there was a sale today in Point Grey . Almost 300K below assessed. Almost broke the 1.0M mark . . Sold fo $1,030 . . It was a demographic that is always motivated – – An Estate sale.

Just saying that these are out there and these will always set the new price to the extent there are no buyers.

C.Junta

@No Noise #18
>Good time to be a renter
I would say, bad time to be a Canadian taxpayer.

paulb

New Listings 41
Price Changes 34
Sold Listings 87
TI:14388

http://www.paulboenisch.com

Anonymous

Re. #8

“Vancouver real estate prices are depressiating, and will continue to do so for the foreseeable future.”

Totally agree! Vancouver prices are depressing and will remain so for those unwilling or unable to pay for the privilege of living in the Best Place on Earth!

Or did you mean to say “depreciating”? Either way, prices will remain depressing for you guys. Happy New Year Bears! It will be 2009 all over again!

No Noise

@19 Anonymous

Miserable? Bears have never been happier these past 6 months I would think. And the future looks bright too!

Anonymous

“our year“

hahaha, welcome to another year in the miserable bear club.

No Noise

@#6 Painted Turtle

The G&M article says that the $800B mortgage risk problem Canada (CMHC) has is “too big to fail”. Therefore taxpayers will be on the hook for it if RE prices continue to drop – hence taxes will rise (including property taxes I would assume)- hence RE will further decrease as will overall economy – vicious cycle. Good time to be a renter..

Vote Down The Facts

Yalie,

I think Teranet will be -3%, and inventory will peak at 21250.

Bull! Bull! Bull!

Ben Rabidoux is the bear de jour. Let’s see if we can come up with a list of other bears that have since have passed out of favour because they were wrong for too long.

I’ll start – David Rosenberg.

Yellow Helicopter

@14 – gokou3 –
Thanks very much for this! I was one of the many that wanted to attend and couldn’t.

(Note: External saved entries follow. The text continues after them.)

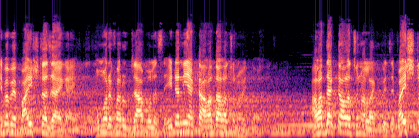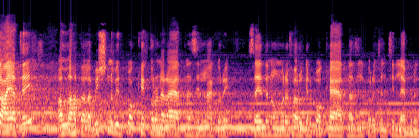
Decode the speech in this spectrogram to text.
এভাবে বাইশটা জায়গায় উমরে ফারুক যা বলেছে, এটা নিয়ে একটা আলাদা আলোচনা হইতে হবে। আলাদা একটা আলোচনা লাগবে যে বাইশটা আয়াতে আল্লাহ তাআলা বিষ্ণুবীর পক্ষে কোরআনের আয়াত নাজিল না করে সাইদান উমরে ফারুকের পক্ষে আয়াত নাজিল করেছেন, চিল্লায় পড়েন,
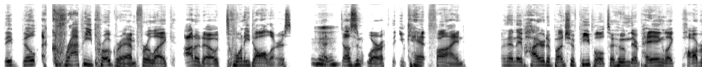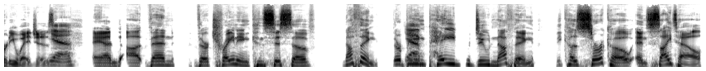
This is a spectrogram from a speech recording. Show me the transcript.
They built a crappy program for like i don't know $20 Mhm. that doesn't work that you can't find. And then they've hired a bunch of people to whom they're paying like poverty wages. Yeah. And uh, then their training consists of nothing. They're Yeah. being paid to do nothing because Serco and Sitel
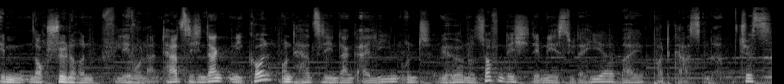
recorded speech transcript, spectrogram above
im noch schöneren Flevoland. Herzlichen Dank, Nicole, und herzlichen Dank, Eileen. Und wir hören uns hoffentlich demnächst wieder hier bei Podcastender. Tschüss.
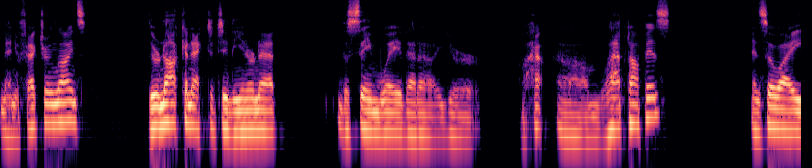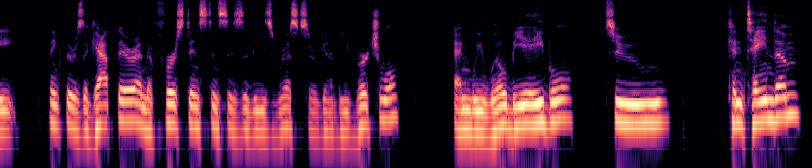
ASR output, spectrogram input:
manufacturing lines. They're not connected to the internet the same way that uh, your um, laptop is. And so I think there's a gap there. And the first instances of these risks are going to be virtual. And we will be able to contain them.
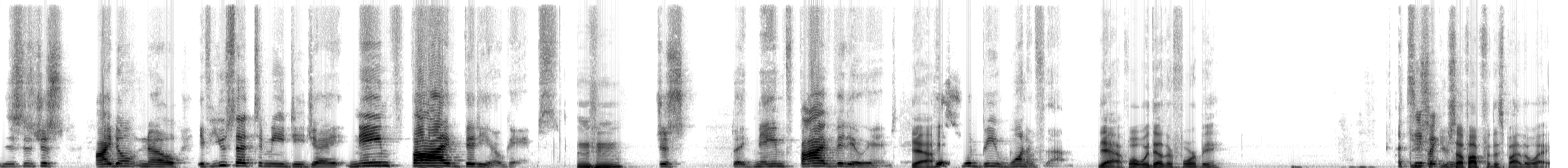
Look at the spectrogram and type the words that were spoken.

ALL – I really appreciate your contributions to this site. I don’t always feel like I have much to offer / add,so I am a seldom commenter, but I have learned so much from you and thank you for not only helping me keep sane in the face of this crazy RE market, but also make more informed financial decisions. I think 2013 will be ‘our’ year. Thanks again.